In 2008, Underwood starred in the first season of the HBO drama series In Treatment, for which he was nominated for Best Supporting Actor – Series, Miniseries or Television Film at the 2009 Golden Globes. From 2007 to 2009, he was regular cast member in the ABC prime time soap opera, Dirty Sexy Money.
In 2010–2011, Underwood portrayed United States President Elias Martinez in the NBC drama series The Event. In 2010, Underwood portrayed the role of Saint Mark in The Truth & Life Dramatized Audio New Testament Bible, a 22-hour, celebrity-voiced, fully dramatized audio New Testament, based on the RSV-CE translation. In 2012, he played the lead role of Stanley in the Broadway revival of A Streetcar Named Desire.
In 2013, Underwood played the role of Robert Ironside in the remake of the successful 1960s television series, Ironside, made famous by the late Raymond Burr. The show was cancelled after three episodes. The following year, he appeared in The Trip to Bountiful opposite Cicely Tyson. From 2015 to 2016, he had a recurring role in the ABC series Agents of S.H.I.E.L.D.. In 2016, Underwood was cast in the ABC thriller series Quantico for the series regular role of CIA Deputy Director, Owen Hall. The series was canceled after three seasons in 2018.
In 2019, Underwood played attorney Bobby Burns in the Netflix miniseries When They See Us. The following year, he co-starred opposite Octavia Spencer in the Netflix miniseries Self Made: Inspired by the Life of Madam C.J. Walker.
In January 2020, Underwood appeared on stage as Captain Richard Davenport in the Roundabout Theatre Company's Broadway revival of Charles Fuller's Pulitzer Prize-winning drama A Soldier's Play.
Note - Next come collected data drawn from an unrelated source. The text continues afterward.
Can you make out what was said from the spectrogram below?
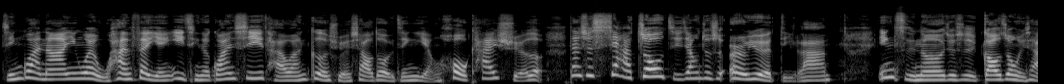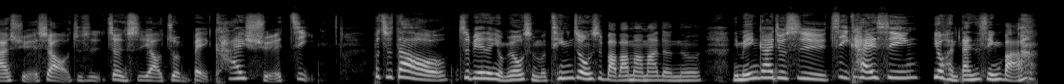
尽管呢、因为武汉肺炎疫情的关系，台湾各学校都已经延后开学了，但是下周即将就是二月底啦，因此呢，就是高中以下学校就是正式要准备开学季。不知道这边的有没有什么听众是爸爸妈妈的呢？你们应该就是既开心又很担心吧？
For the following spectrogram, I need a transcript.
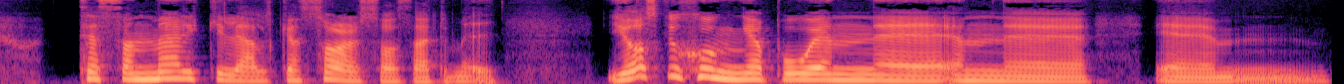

Underwood is a part of several charitable organizations. He won the 1993 Humanitarian Award for his work with the Los Angeles chapter of the Muscular Dystrophy Association. In 2003, along with Ashley Judd, he served as the spokesperson for YouthAIDS. In addition, he is involved with the AIDS Healthcare Foundation's Blair Underwood Clinic in Washington, DC.
Underwood also appeared in a 2004 public service announcement for The Fulfillment Fund. He is a Trustee for the Robey Theatre Company in Los Angeles, a non-profit theatre group founded by Danny Glover, focusing on plays about the Black experience.
He supported President Barack Obama's candidacy and spoke at campaign rallies for Obama. Underwood got to know Obama while researching his L.A. Law role at Harvard Law School, while Obama was president of the Harvard Law Review.
Underwood's DNA test showed that he is a descendant of the Babungo people of Cameroon. Additional DNA testing and genealogical research revealed that his African ancestry comes from the Bamum, Brong and lgbo ethnic groups of Western Africa. The DNA test also connected Blair to a distant cousin in Babungo, Cameroon.
On September 17, 1994, he married Desiree DaCosta, with whom he has three children, Paris, Brielle and Blake.